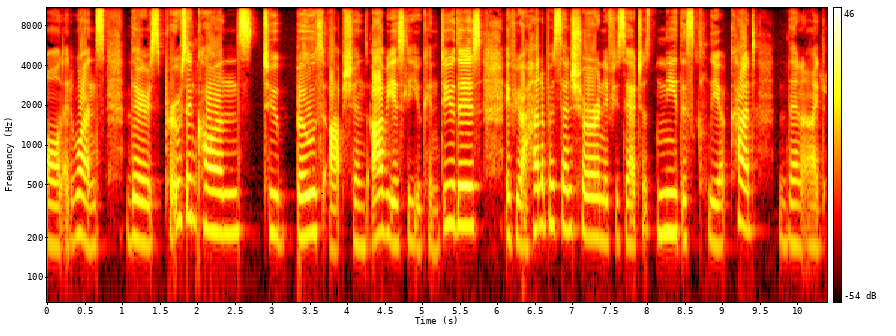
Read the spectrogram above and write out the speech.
all at once. There's pros and cons to both options. Obviously, you can do this if you're 100% sure, and if you say, I just need this clear cut, then I'd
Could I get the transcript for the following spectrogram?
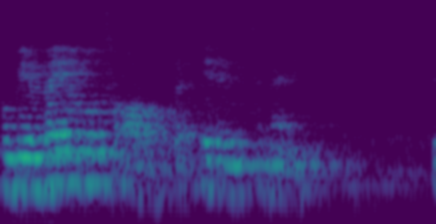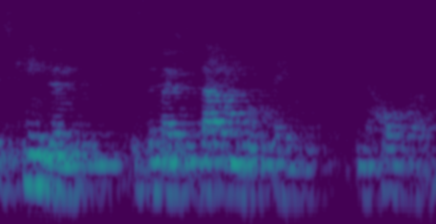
will be available to all but hidden to many, this kingdom is the most valuable thing in the whole world.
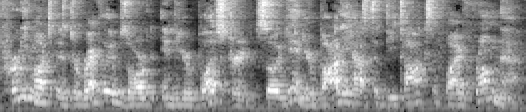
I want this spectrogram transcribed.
pretty much is directly absorbed into your bloodstream. So again, your body has to detoxify from that.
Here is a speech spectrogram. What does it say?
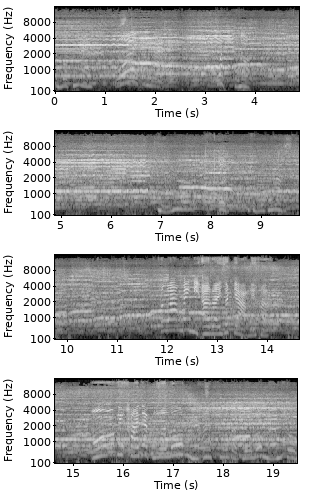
สำรวจที่ไหนโอ้ยไม่ได้ว้าดูหน่อยหนูเอ้ยสำรวจข้างล่างข้างล่างไม่มีอะไรสักอย่างเลยค่ะอ๋อคล้ายๆแบบเรือล่มเออคือแบบเรือล่มน้ำชม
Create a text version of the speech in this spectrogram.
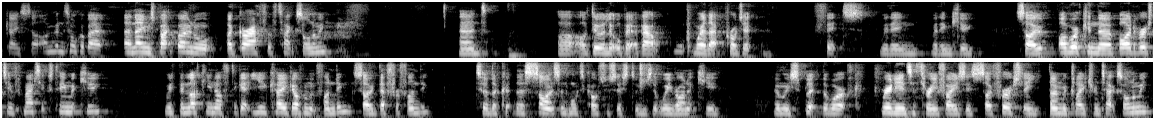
Okay, so I'm going to talk about a names backbone or a graph of taxonomy. And uh, I'll do a little bit about where that project fits within, within Kew. So I work in the biodiversity informatics team at Kew. We've been lucky enough to get UK government funding, so DEFRA funding, to look at the science and horticultural systems that we run at Kew. And we split the work really into three phases. So firstly, nomenclature and taxonomy.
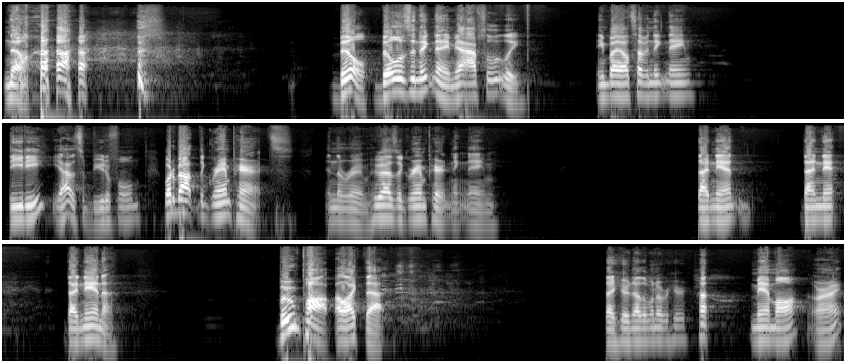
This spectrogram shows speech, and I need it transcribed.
No. Bill. Bill is a nickname. Yeah, absolutely. Anybody else have a nickname? Dee Dee. Yeah, that's a beautiful. What about the grandparents in the room? Who has a grandparent nickname? Dinan, Dinana. Boom Pop. I like that. Did I hear another one over here? Huh. Mama. All right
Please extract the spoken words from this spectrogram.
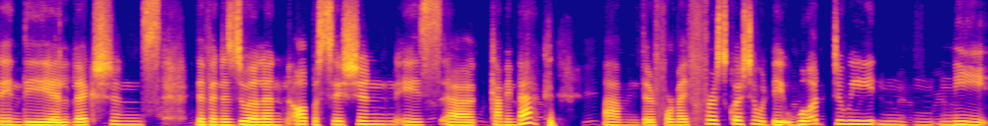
in the elections, the Venezuelan opposition is uh, coming back. Um, therefore, my first question would be, what do we need?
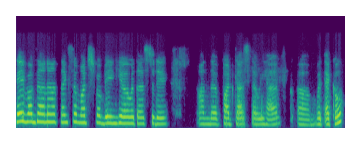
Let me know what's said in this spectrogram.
Hey, Bogdana, thanks so much for being here with us today on the podcast that we have um, with Echo.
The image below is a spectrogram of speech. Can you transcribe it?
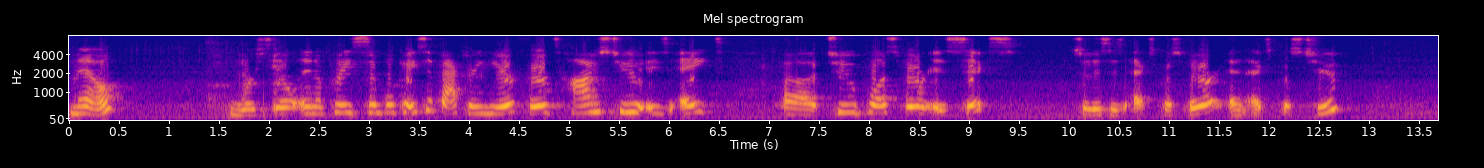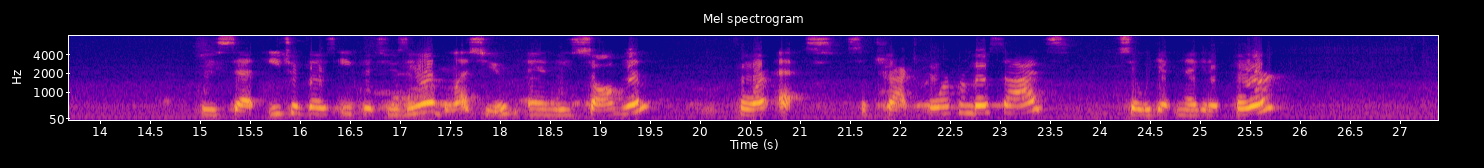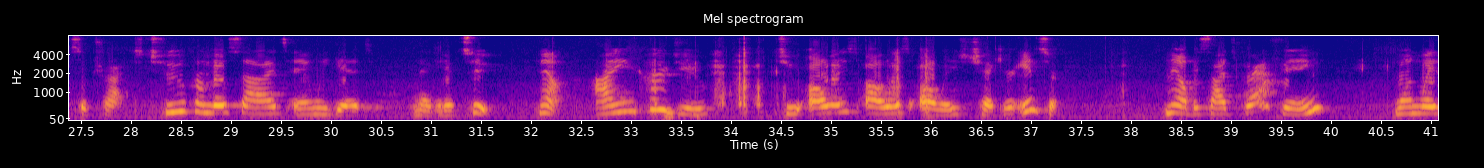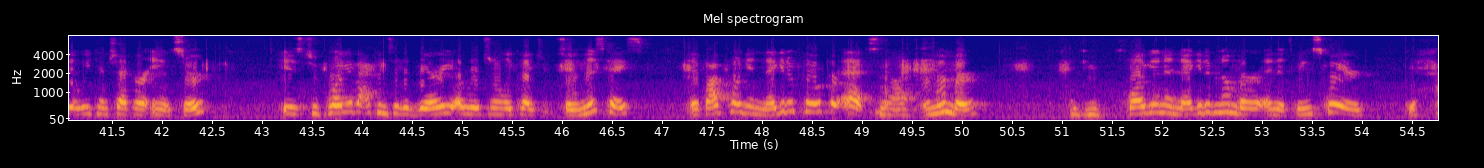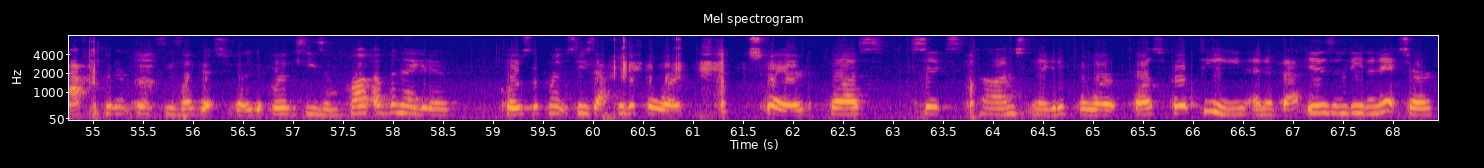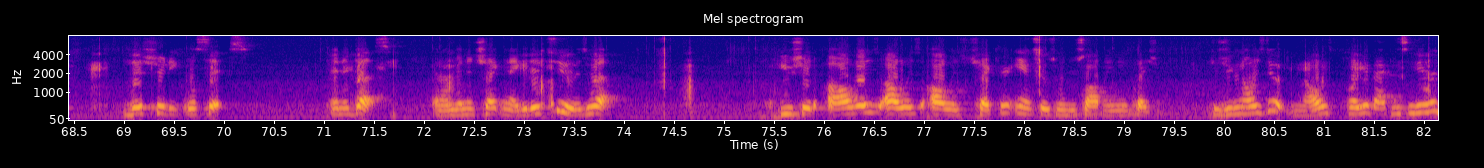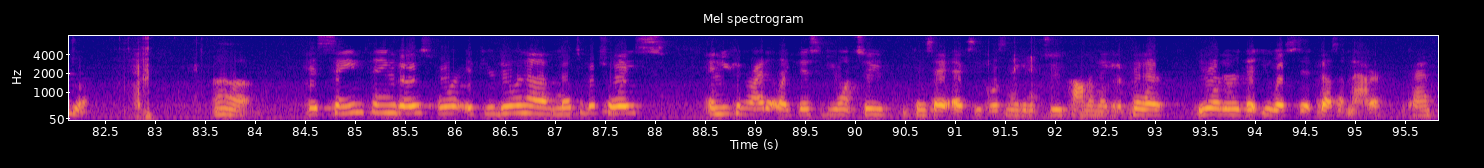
Now, we're still in a pretty simple case of factoring here. 4 times 2 is 8. Uh, 2 plus 4 is 6. So this is x plus 4 and x plus 2. we set each of those equal to zero, bless you, and we solve them for x. Subtract four from both sides, so we get negative four. Subtract two from both sides, and we get negative two. Now, I encourage you to always, always, always check your answer. Now, besides graphing, one way that we can check our answer is to plug it back into the very original equation. So in this case, if I plug in negative 4 for x, now remember, if you plug in a negative number and it's being squared, you have to put in parentheses like this. You got to get parentheses in front of the negative, close the parentheses after the 4, squared, plus 6 times negative 4 plus 14, and if that is indeed an answer, this should equal 6. And it does. And I'm going to check negative 2 as well. You should always, always, always check your answers when you're solving an equation. Because you can always do it. You can always plug it back into the original. Uh, the same thing goes for if you're doing a multiple choice, and you can write it like this if you want to. You can say x equals negative 2 comma negative 4. The order that you list it doesn't matter, okay?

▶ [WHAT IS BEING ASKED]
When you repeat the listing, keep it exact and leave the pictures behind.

▶ [TASK SOLUTION]
Read the spectrogram above and write out the speech.
all at once. There's pros and cons to both options. Obviously, you can do this if you're 100% sure, and if you say, I just need this clear cut, then I'd
Could I get the transcript for the following spectrogram?
will be available to all but hidden to many, this kingdom is the most valuable thing in the whole world.
I want this spectrogram transcribed.
pretty much is directly absorbed into your bloodstream. So again, your body has to detoxify from that.
Here is a speech spectrogram. What does it say?
สำรวจที่ไหนโอ้ยไม่ได้ว้าดูหน่อยหนูเอ้ยสำรวจข้างล่างข้างล่างไม่มีอะไรสักอย่างเลยค่ะอ๋อคล้ายๆแบบเรือล่มเออคือแบบเรือล่มน้ำชม
Create a text version of the speech in this spectrogram.
Okay, so I'm going to talk about a names backbone or a graph of taxonomy. And uh, I'll do a little bit about where that project fits within, within Kew. So I work in the biodiversity informatics team at Kew. We've been lucky enough to get UK government funding, so DEFRA funding, to look at the science and horticultural systems that we run at Kew. And we split the work really into three phases. So firstly, nomenclature and taxonomy.
This spectrogram shows speech, and I need it transcribed.
No. Bill. Bill is a nickname. Yeah, absolutely. Anybody else have a nickname? Dee Dee. Yeah, that's a beautiful. What about the grandparents in the room? Who has a grandparent nickname? Dinan, Dinana. Boom Pop. I like that. Did I hear another one over here? Huh. Mama. All right
Please extract the spoken words from this spectrogram.
in the elections, the Venezuelan opposition is uh, coming back. Um, therefore, my first question would be, what do we need?
Let me know what's said in this spectrogram.
Hey, Bogdana, thanks so much for being here with us today on the podcast that we have um, with Echo.
The image below is a spectrogram of speech. Can you transcribe it?
Now, we're still in a pretty simple case of factoring here. 4 times 2 is 8. Uh, 2 plus 4 is 6. So this is x plus 4 and x plus 2. we set each of those equal to zero, bless you, and we solve them for x. Subtract four from both sides, so we get negative four. Subtract two from both sides, and we get negative two. Now, I encourage you to always, always, always check your answer. Now, besides graphing, one way that we can check our answer is to plug it back into the very original equation. So in this case, if I plug in negative 4 for x, now remember, if you plug in a negative number and it's being squared, you have to put in parentheses like this. You got to get parentheses in front of the negative, close the parentheses after the 4, squared, plus 6 times negative 4 plus 14, and if that is indeed an answer, this should equal 6. And it does. And I'm going to check negative 2 as well. You should always, always, always check your answers when you're solving an equation. Because you can always do it. You can always plug it back into the original. Uh, the same thing goes for if you're doing a multiple choice, and you can write it like this if you want to. You can say x equals negative 2 comma negative 4. The order that you list it doesn't matter, okay?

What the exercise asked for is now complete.